EXERCISE REQUIREMENTS
Produce a word-for-word copy of the lines from the one that contains "Recognize the speech" to the final line of the data below, with all pictures dropped.

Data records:
--------------------------------------------------
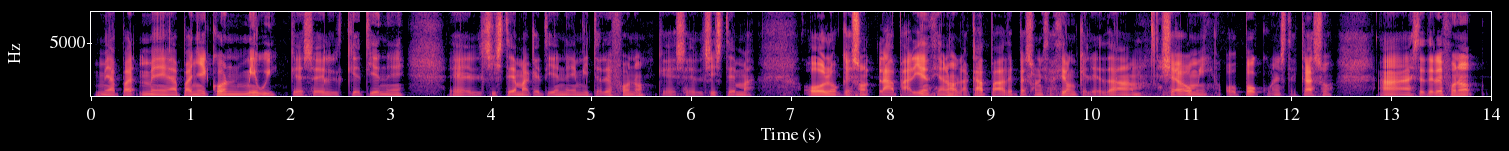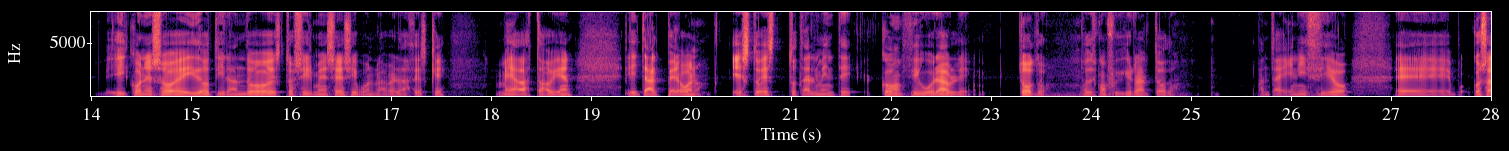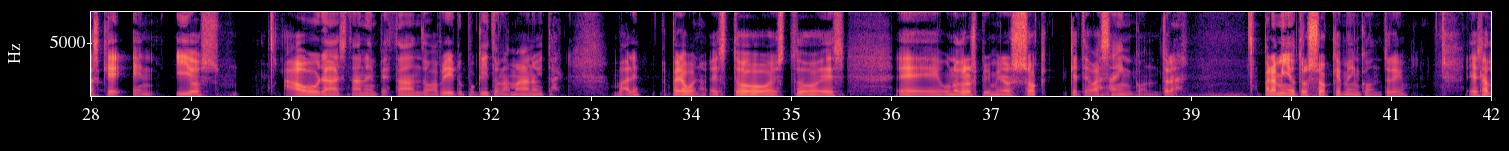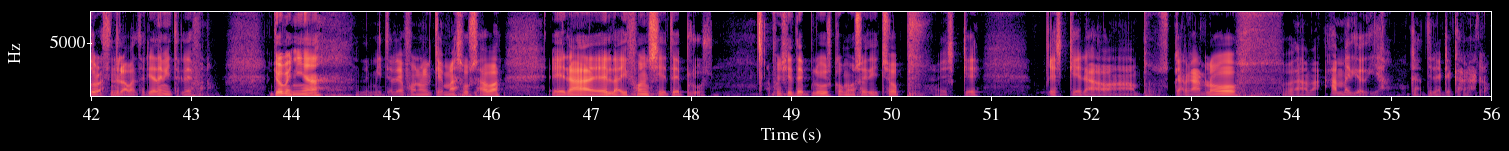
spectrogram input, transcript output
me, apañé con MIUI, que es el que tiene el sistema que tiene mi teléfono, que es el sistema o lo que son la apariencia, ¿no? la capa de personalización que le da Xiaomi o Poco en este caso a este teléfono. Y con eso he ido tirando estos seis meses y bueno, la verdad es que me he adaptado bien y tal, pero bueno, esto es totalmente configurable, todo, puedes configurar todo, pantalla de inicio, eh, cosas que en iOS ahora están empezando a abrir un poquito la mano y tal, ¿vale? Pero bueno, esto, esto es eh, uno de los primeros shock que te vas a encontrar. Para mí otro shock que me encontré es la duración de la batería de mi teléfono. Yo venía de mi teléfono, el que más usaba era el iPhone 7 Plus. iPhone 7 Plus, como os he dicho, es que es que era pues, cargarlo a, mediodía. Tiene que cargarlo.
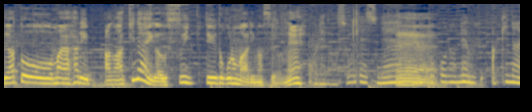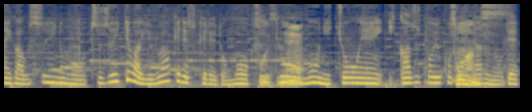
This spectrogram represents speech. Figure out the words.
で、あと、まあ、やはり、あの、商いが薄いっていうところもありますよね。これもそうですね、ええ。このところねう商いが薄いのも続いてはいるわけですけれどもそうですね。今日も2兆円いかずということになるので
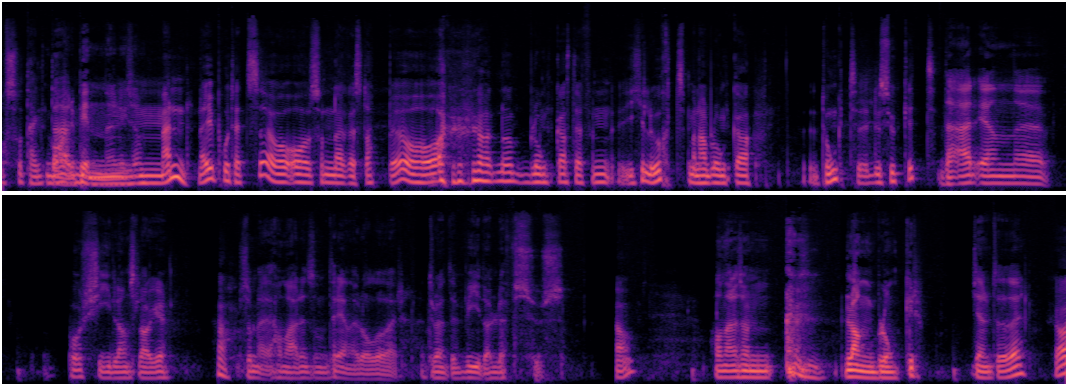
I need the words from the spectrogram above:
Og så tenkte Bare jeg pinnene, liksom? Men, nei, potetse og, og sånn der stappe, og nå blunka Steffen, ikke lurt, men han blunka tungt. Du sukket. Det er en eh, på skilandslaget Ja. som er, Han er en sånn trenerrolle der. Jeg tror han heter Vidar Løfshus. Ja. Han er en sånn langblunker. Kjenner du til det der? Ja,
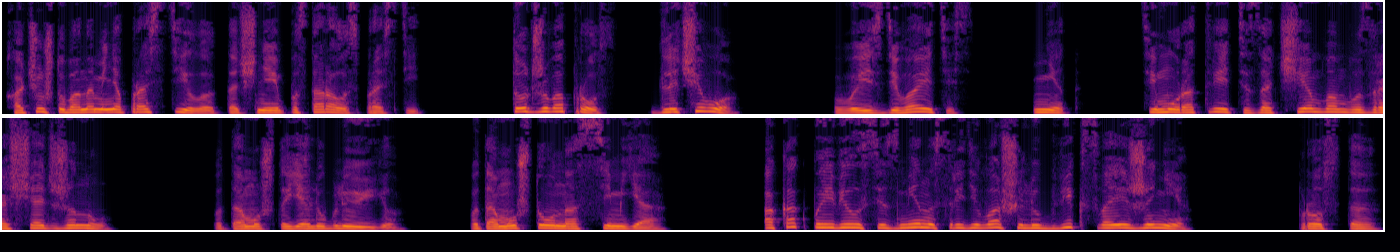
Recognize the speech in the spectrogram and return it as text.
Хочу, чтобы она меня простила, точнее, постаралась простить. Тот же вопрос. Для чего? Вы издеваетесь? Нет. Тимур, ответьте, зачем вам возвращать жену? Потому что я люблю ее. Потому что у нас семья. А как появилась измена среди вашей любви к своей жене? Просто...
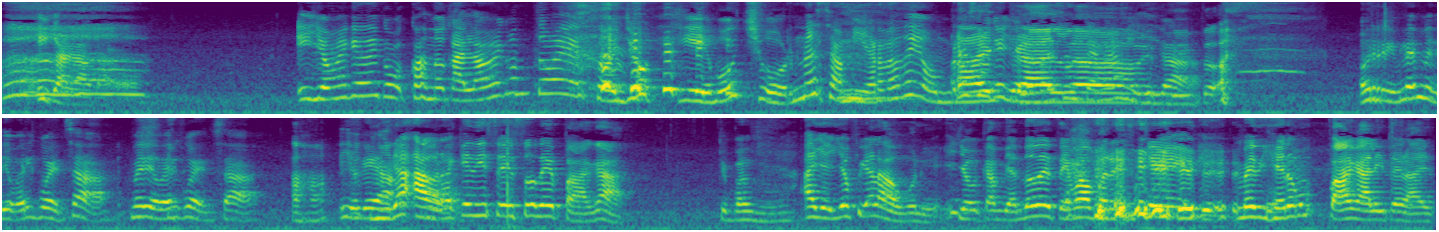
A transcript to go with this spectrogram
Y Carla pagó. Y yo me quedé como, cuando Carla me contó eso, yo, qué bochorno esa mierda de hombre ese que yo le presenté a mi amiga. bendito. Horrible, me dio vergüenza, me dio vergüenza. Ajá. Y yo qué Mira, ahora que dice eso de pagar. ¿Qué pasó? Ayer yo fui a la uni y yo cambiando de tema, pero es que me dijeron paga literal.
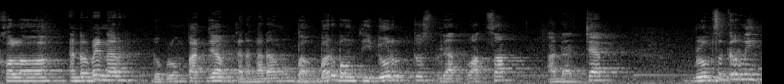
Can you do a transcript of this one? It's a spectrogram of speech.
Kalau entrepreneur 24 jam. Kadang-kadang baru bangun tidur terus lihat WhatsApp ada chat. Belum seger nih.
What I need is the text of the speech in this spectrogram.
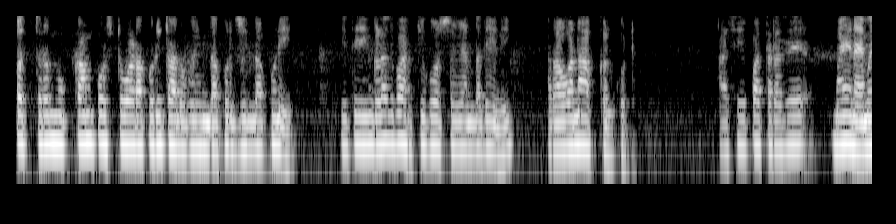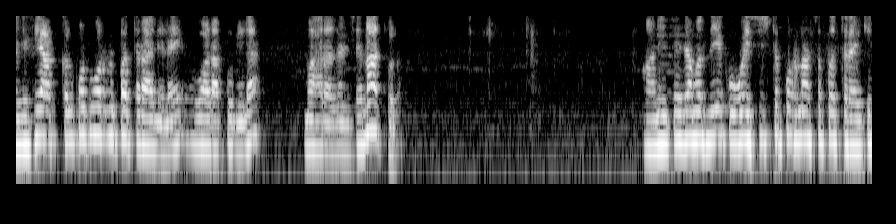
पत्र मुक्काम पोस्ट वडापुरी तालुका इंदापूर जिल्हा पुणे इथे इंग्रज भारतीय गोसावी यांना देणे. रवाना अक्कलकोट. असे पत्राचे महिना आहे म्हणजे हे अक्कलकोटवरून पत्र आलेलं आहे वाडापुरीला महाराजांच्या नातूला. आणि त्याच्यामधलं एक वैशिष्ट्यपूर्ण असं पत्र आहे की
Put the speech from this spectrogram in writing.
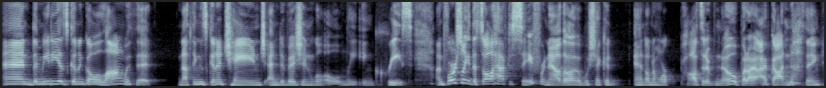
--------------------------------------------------
OUTPUT
Recognize the speech in the spectrogram and return it as text.
Хочу, чтобы она меня простила, точнее, постаралась простить. Тот же вопрос. Для чего? Вы издеваетесь? Нет. Тимур, ответьте, зачем вам возвращать жену? Потому что я люблю ее. Потому что у нас семья. А как появилась измена среди вашей любви к своей жене? Просто...
A transcript to go with this spectrogram
Y Carla pagó. Y yo me quedé como, cuando Carla me contó eso, yo, qué bochorno esa mierda de hombre ese que yo le presenté a mi amiga. bendito. Horrible, me dio vergüenza, me dio vergüenza. Ajá. Y yo qué Mira, ahora que dice eso de pagar. ¿Qué pasó? Ayer yo fui a la uni y yo cambiando de tema, pero es que me dijeron paga literal.
Can you do a transcript of this one? It's a spectrogram of speech.
Kalau entrepreneur 24 jam. Kadang-kadang baru bangun tidur terus lihat WhatsApp ada chat. Belum seger nih.
What I need is the text of the speech in this spectrogram.
पत्र मुक्काम पोस्ट वडापुरी तालुका इंदापूर जिल्हा पुणे इथे इंग्रज भारतीय गोसावी यांना देणे. रवाना अक्कलकोट. असे पत्राचे महिना आहे म्हणजे हे अक्कलकोटवरून पत्र आलेलं आहे वाडापुरीला महाराजांच्या नातूला. आणि त्याच्यामधलं एक वैशिष्ट्यपूर्ण असं पत्र आहे की
Put the speech from this spectrogram in writing.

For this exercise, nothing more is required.